Young People On Centrelink Will Be Tested For Illegal Drugs

    No more 420.

    From January 1, 2018, thousands of people who sign up to Centrelink will be drug tested, with those who test positive being forced onto a welfare card that limits the amount of cash they receive.

    As part of the government’s welfare crackdown 5,000 people a year will be randomly drug tested in three locations across the country.

    The locations, still to be determined, will be based on demographic data and focus on areas with high drug use.

    New Centrelink recipients will be chosen for drug testing based on “data-driven profiling tools” that identify the characteristics of those with substance abuse issues.

    People chosen for the test will receive a letter saying they are required to attend Centrelink for a face-to-face meeting. They won’t be informed they are to be drug tested.

    The saliva, urine and hair follicle tests will look for ecstasy, marijuana and methamphetamine, including ice.

    If a person tests positive they’ll be moved onto welfare quarantine. The amount of cash they receive will be limited, and they’ll be put on a cashless debit card – similar to the cashless “Healthy Welfare” card – for up to two years.

    After a positive test, the recipient will have to complete further drug tests.

    People will remain in the welfare quarantine system for the duration of the two-year trial.

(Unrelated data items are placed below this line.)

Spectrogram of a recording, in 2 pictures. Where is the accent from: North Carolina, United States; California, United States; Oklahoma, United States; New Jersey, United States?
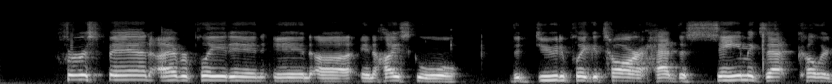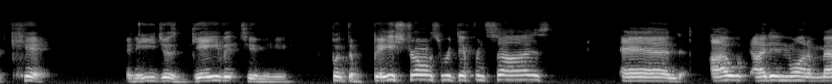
New Jersey, United States; Parsippany; I grew up in Parsippany, which is, like, maybe 30 minutes outside of New York City.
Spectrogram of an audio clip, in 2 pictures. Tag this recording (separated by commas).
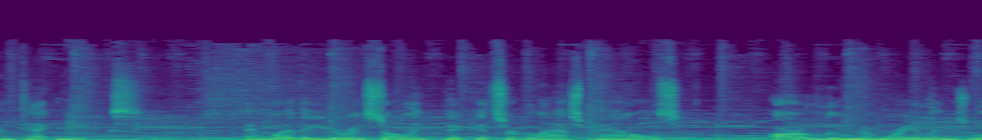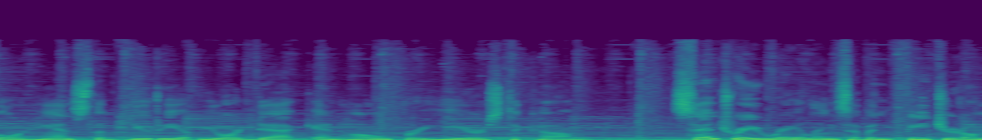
Music, Speech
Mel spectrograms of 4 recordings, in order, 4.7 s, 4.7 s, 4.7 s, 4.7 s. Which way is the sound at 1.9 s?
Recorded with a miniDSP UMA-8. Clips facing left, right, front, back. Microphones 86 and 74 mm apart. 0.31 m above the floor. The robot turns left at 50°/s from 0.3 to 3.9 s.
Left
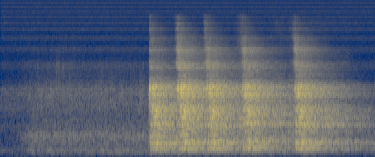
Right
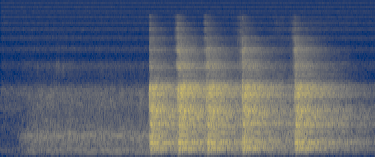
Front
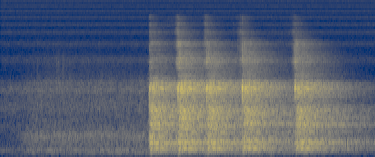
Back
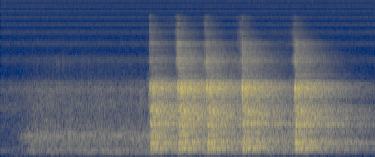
30° right.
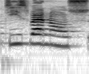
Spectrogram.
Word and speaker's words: Gisbanos: Pero no dijo Gisbanos eh, el otro día, Gisbanos, con J que me lo dijo. Eh, o sea, escribí con G, pero se pronuncia con J.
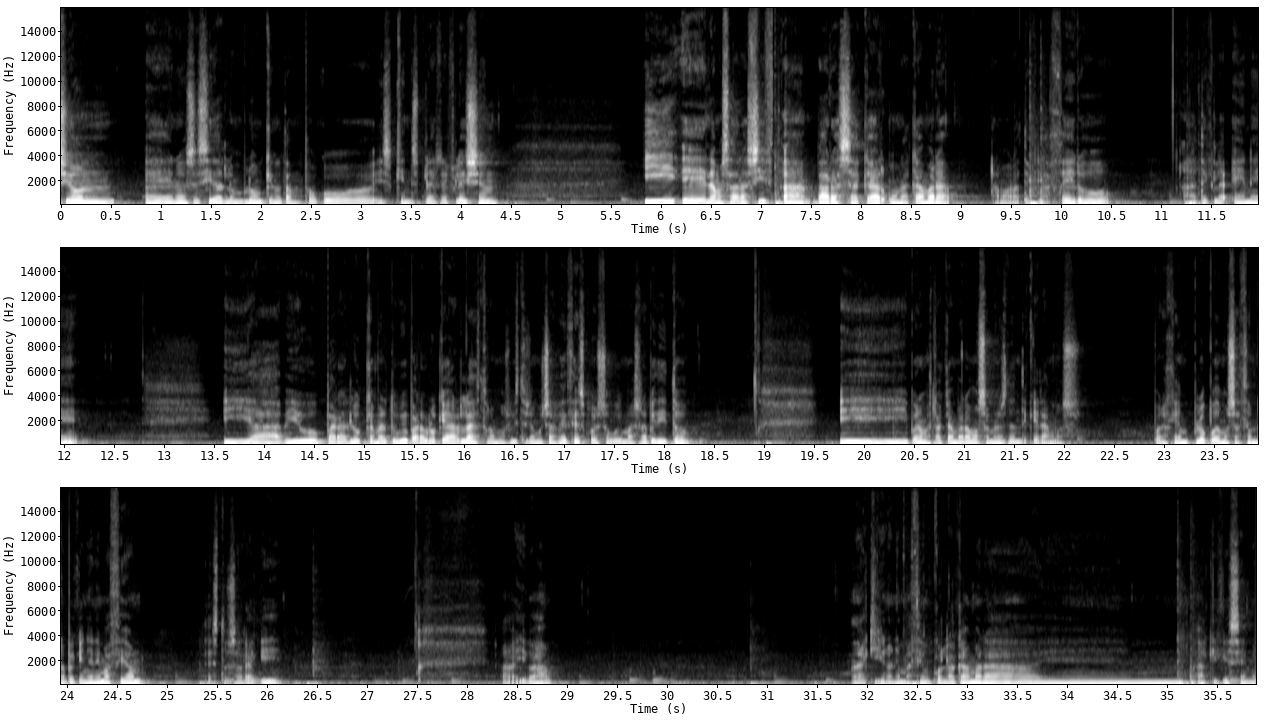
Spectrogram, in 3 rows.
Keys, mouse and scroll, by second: 0.5 click, 1.1 click, 1.3 click, 1.7 click, 3.0 click, 3.8-4.8 middle drag, 4.8-5.6 scroll down 3, 5.6-8.6 scroll down 1, 8.6 shift+a, 9.7 KP_0, 10.4-10.9 scroll down 1, 10.9-11.3 scroll up 2, 11.3 n, 15.3 click, 15.9-17.7 scroll down 14, 17.7 middle click, 18.5 scroll up 1, 18.6-23.6 middle drag, 23.6-25.6 drag, 25.6-28.0 shift+middle drag, 28.0-30.7 drag, 31.0-32.5 shift+middle drag, 32.5 space, 35.2 space.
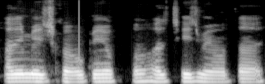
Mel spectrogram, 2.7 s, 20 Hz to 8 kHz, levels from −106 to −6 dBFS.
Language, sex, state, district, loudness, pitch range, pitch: Hindi, male, Uttar Pradesh, Hamirpur, -17 LUFS, 120-130 Hz, 125 Hz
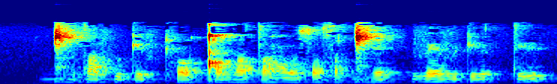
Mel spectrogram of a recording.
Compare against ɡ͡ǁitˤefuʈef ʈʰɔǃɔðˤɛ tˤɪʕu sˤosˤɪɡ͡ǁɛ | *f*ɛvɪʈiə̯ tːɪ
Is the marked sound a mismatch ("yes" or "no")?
yes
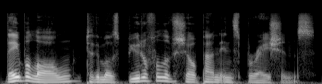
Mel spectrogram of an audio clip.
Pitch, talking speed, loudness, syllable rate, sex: 115 Hz, 170 wpm, -20 LUFS, 5.3 syllables/s, male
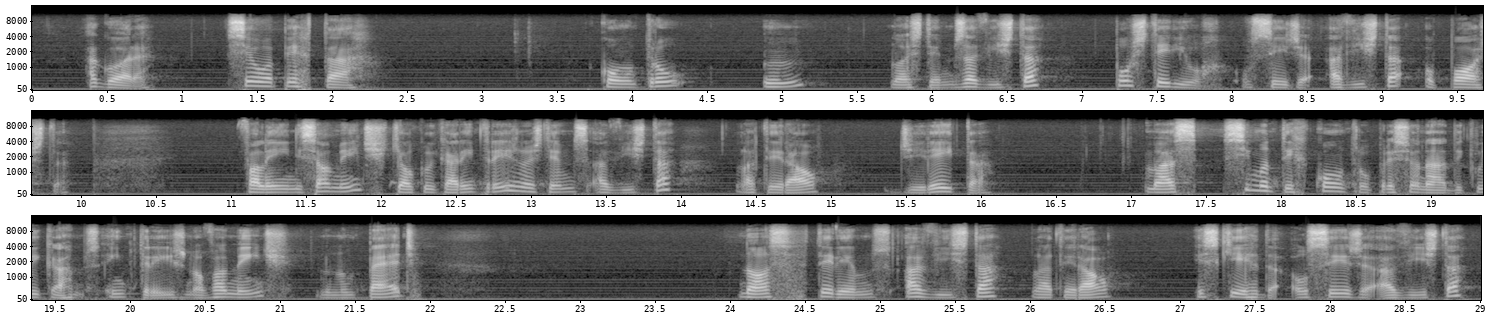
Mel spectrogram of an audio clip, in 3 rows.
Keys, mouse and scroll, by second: 3.4 ctrl+KP_1, 7.0 KP_3, 17.0 ctrl+KP_3.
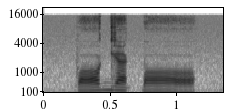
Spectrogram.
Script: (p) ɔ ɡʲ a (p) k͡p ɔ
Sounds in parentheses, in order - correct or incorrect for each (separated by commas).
correct, incorrect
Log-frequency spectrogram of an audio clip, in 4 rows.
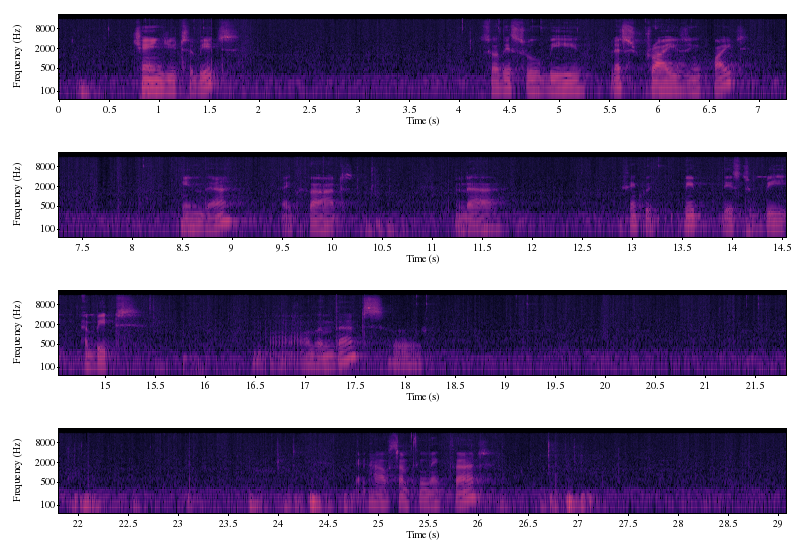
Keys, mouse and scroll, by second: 2.3 click, 4.3 click, 10.1-11.0 scroll down 1, 11.0 scroll up 1, 11.3 Tab, 13.3 alt+click, 16.0 ctrl+KP_Add, 18.1 click, 19.2-21.6 drag, 22.7 Tab, 23.1 `, 24.4 scroll down 1, 24.6 `, 26.4 scroll down 1, 27.0 `.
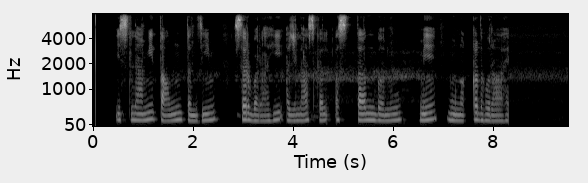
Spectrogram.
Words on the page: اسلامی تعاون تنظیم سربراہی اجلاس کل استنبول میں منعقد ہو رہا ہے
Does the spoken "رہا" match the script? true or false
true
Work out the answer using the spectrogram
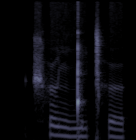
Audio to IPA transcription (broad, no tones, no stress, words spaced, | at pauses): t͡ʃʰøɲŋ͡ǃiǀʰø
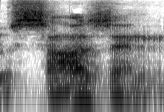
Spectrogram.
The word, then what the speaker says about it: Sawczyn: And today with us, we have Sausen. Am I pronouncing your last name right? That was perfect. Well done.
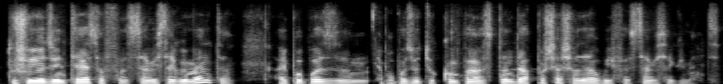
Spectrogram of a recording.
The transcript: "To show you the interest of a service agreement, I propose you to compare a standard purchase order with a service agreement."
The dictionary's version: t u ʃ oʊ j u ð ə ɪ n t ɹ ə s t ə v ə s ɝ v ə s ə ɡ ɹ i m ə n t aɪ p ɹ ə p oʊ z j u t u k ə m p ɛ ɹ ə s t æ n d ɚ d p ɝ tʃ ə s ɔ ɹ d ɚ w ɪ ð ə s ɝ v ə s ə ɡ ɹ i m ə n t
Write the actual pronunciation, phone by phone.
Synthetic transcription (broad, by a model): t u ʃ oʊ j u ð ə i n t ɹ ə s ə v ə s ɝ v ə s ə ɡ ɹ i m ə n t aɪ p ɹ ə p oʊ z j u t u k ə m p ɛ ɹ ə s t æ n d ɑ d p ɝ ʃ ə ʃ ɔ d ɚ w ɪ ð ə s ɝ v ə s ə ɡ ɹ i m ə n t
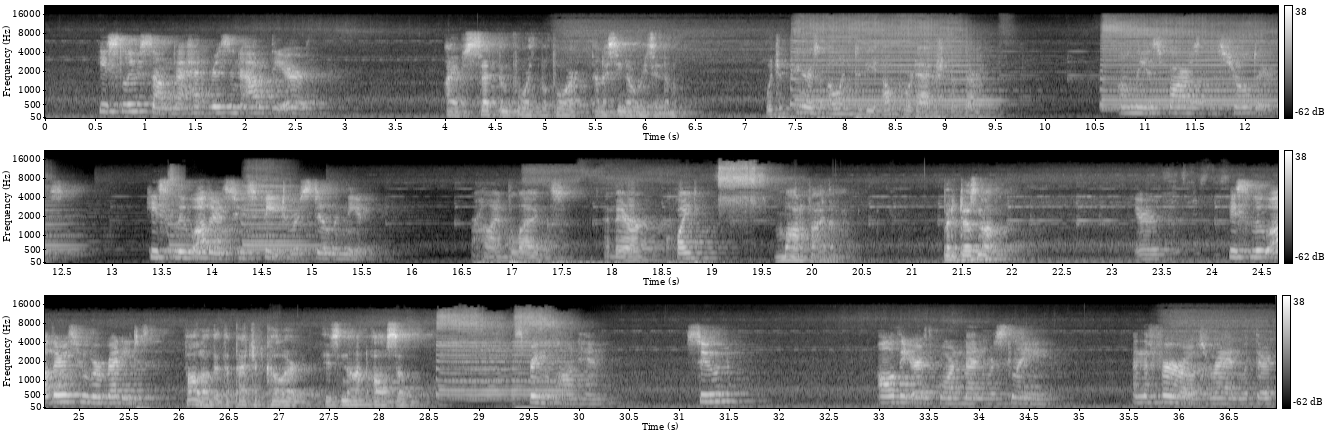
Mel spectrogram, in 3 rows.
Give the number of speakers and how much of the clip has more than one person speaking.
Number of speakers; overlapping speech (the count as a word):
three, no overlap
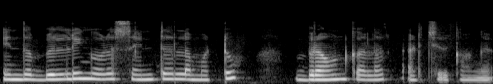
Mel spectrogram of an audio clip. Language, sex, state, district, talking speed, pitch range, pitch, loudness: Tamil, female, Tamil Nadu, Nilgiris, 95 wpm, 215-245 Hz, 230 Hz, -16 LUFS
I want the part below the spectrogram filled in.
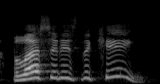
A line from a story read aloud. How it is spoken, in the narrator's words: They were shouting out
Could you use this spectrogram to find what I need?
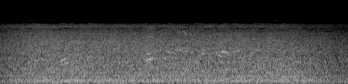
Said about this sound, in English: And as the sun sets and the tide comes in, he's left wondering if tonight is the night that a wave will take away his house.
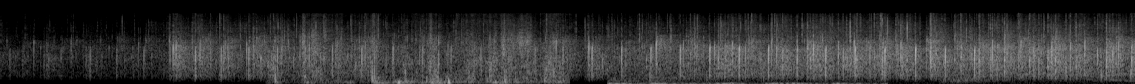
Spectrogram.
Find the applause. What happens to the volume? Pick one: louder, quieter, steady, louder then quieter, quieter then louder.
louder.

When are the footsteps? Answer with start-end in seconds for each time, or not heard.
2.6-8.9.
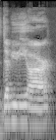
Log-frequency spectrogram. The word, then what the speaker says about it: Werlwas: It's Werlwas. You were and you was.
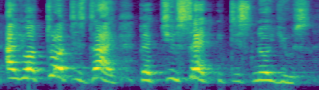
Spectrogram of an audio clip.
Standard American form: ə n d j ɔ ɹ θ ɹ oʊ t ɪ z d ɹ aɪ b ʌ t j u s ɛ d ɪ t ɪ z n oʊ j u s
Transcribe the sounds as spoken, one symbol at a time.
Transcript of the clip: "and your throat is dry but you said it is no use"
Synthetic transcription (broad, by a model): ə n j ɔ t ɹ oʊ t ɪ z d aɪ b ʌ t j u s ɛ d ɪ t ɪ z n oʊ j u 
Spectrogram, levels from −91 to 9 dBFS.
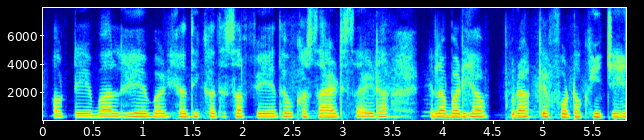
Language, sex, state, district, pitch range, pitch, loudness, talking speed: Hindi, female, Chhattisgarh, Kabirdham, 235-245 Hz, 240 Hz, -16 LUFS, 205 wpm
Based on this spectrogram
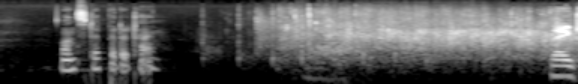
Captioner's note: applause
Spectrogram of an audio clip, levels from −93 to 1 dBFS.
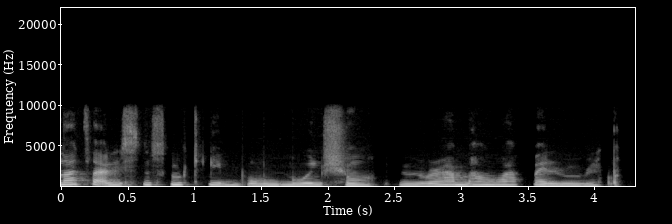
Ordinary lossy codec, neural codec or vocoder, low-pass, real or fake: none; autoencoder, 22.05 kHz, a latent of 192 numbers a frame, VITS, trained on one speaker; 9.9 kHz; fake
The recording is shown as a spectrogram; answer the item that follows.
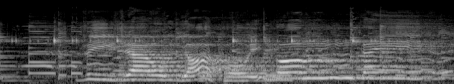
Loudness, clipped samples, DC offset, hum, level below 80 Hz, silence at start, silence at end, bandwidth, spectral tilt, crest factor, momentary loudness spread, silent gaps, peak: -18 LUFS; under 0.1%; under 0.1%; none; -56 dBFS; 0 s; 0 s; 15 kHz; -4 dB/octave; 16 dB; 9 LU; none; -4 dBFS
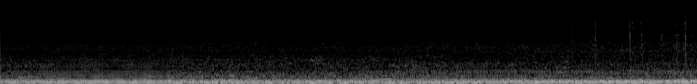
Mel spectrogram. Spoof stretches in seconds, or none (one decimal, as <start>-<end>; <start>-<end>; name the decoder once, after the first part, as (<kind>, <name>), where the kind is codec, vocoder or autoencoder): 0.4-1.7 (vocoder, Vocos)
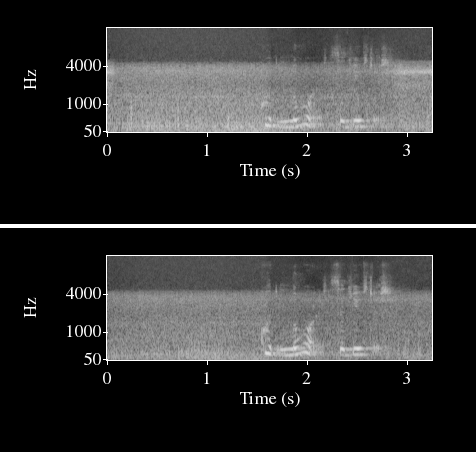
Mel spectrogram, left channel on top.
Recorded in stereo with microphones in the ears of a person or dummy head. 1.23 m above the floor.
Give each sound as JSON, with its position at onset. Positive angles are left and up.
{"t": 1.5, "sound": "a woman speaking", "side_deg": -50, "distance_m": 0.9}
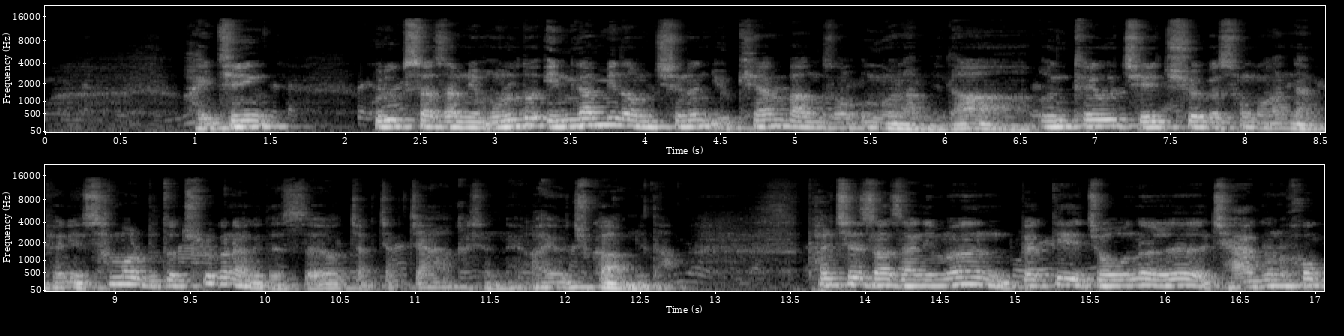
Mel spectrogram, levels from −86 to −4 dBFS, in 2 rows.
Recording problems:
off-mic speech; far
room echo; very slight; dies away in 0.3 s
voice in the background; faint; throughout; 25 dB below the speech

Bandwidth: 14.5 kHz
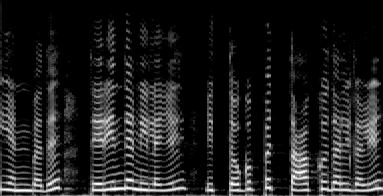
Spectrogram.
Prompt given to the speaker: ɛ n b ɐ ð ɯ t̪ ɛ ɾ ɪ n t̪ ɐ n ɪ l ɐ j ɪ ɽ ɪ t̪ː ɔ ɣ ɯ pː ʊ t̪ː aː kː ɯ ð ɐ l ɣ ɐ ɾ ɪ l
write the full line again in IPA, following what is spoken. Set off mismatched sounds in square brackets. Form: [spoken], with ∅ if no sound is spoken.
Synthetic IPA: ɛ n b ɐ ð ɯ t̪ ɛ ɾ ɪ n [d̪] ɐ n ɪ l ɐ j ɪ [l] ɪ t̪ː ɔ ɣ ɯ pː [ɯ] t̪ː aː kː ɯ ð ɐ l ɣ ɐ [ɭ] ɪ l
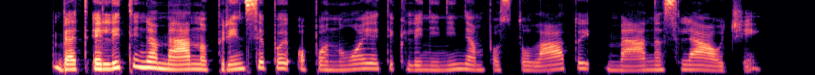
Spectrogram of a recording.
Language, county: Lithuanian, Vilnius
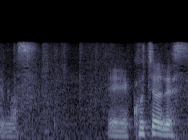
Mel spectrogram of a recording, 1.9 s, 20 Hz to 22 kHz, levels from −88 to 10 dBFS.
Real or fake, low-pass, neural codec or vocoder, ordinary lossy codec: real; 7.2 kHz; none; none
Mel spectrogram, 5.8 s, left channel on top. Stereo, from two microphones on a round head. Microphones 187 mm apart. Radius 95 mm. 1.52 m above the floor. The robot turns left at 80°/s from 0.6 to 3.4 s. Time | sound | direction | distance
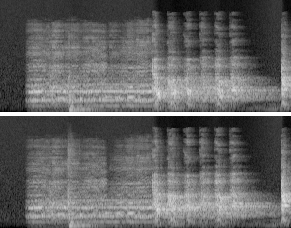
1.4 | keys jangling | 75° right (ahead or behind) | 2.5 m
3.0 | a dog barking | 15° left (ahead or behind) | 7.5 m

    If a person tests positive for a second time, they will be referred to a medical professional and assessed as to whether they require treatment as part of their job plan.

    If a person refuses a random drug test, their welfare payments will be cancelled.

    The government estimates 425 people from the sample group of 5,000 will test positive to illegal substances in the first random drug test, and 120 of those 425 in the second random test.

    As part of the Turnbull government’s welfare reforms, the four week wait for welfare has been scrapped, and the Newstart Allowance will be streamlined with six other payments into a new “JobSeeker Payment”.

    A demerit points system, similar to driving demerits, will also be introduced for around 1.2 million unemployed people, and will save the government $632 million over five years from 2016.

    Jobseekers will start on zero demerits on the “Personal Responsibility Phase”, and accrue demerit points if they miss meetings or interviews without a reasonable excuse.

    Failing to start a job plan, look for work, attend an appointment or participate in Work for the Dole will earn you one demerit point.

    If you don’t turn up for a job interview, you’ll be hit with three demerit points.

    If you get four demerit points in six months you’ll enter a three strike “Intensive Compliance Phase” and will:

    - lose 50% of fortnightly payments for the first strike;

    - lose 100% of fortnightly payments for the second strike;

    - have payments cancelled for four weeks for a third strike.

    At any point, if you get offered a job and don’t accept it, your welfare payments will be cancelled for four weeks.